I must then intreat you, Sir, to confer upon some other person the Office as a Judge of the Supreme Court to which you have had the goodness to appoint me. The impossibility of my return to the United States in due time to assume its duties, must of itself forbid my acceptance of it. The other reasons which would in any case impel me to decline it I should have suppressed but for the high sense of my personal obligation to you for the nomination, and the wish to be justified in your opinion for renouncing the Post for which you have judged me suitably qualified.
I shall therefore wait for your further Instructions respecting my continuance at this Court. It may be proper for me however to add that the public expectation in the United States, and that of the Emperor and his Government here being now fully prepared for my removal, I earnestly solicit that the motive of my personal convenience may be set aside whenever you shall think my recall expedient on public considerations. If the condition of my family should delay my return home, when the want of my Services here has ceased, I had much rather bear the charge and inconvenience to which it might subject me than remain an unnecessary incumbrance upon the public.
I shall at all Events remain here a time sufficient to receive your ultimate determination not only upon my letters of 7. Jany: and 8. Feby. but also upon this one, and I beg you to be assured that on my return to the United States, whenever you shall deem it proper, and I shall find it practicable, whether in public Office of any kind or in retirement, the grateful sense of your kindness, and the most fervent wishes for the prosperity of your public administration, and the promotion of your personal happiness, will be among the sentiments nearest to my heart. I am with perfect respect and attachment, Sir, your very humble and obedt Servt:
John Quincy Adams.
RC (NN: Lee Kohns Memorial Collection); letterbook copy (MHi: Adams Family Papers). RC docketed by JM.
1. See Robert Smith to Adams, 26 Feb. 1811 (DNA: RG 59, IM).

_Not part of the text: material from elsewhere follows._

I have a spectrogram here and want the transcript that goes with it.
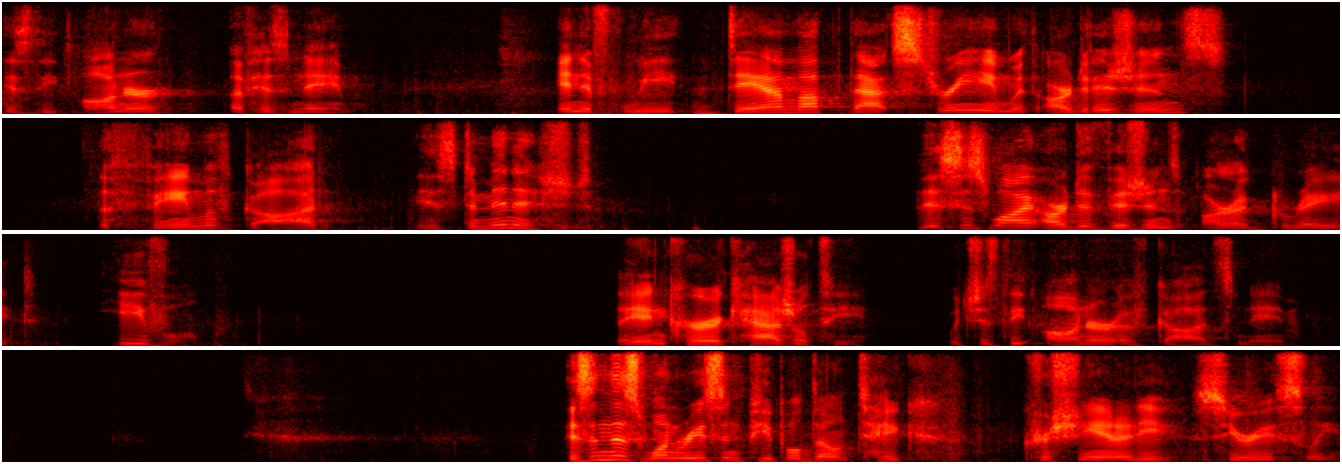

2. John Davis had been nominated judge of the district of Massachusetts by President John Adams on 18 Feb. 1801 (Senate Exec. Proceedings description begins Journal of the Executive Proceedings of the Senate of the United States of America (3 vols.; Washington, 1828). description ends , 1:381).
3. Adams was probably referring to Davis’s 1808 decision to uphold the constitutionality of the Embargo in the case United States v. The William (see Douglas Lamar Jones, “‘The Caprice of Juries’: The Enforcement of the Jeffersonian Embargo in Massachusetts,” American Journal of Legal History, 24 : 320, 323–24).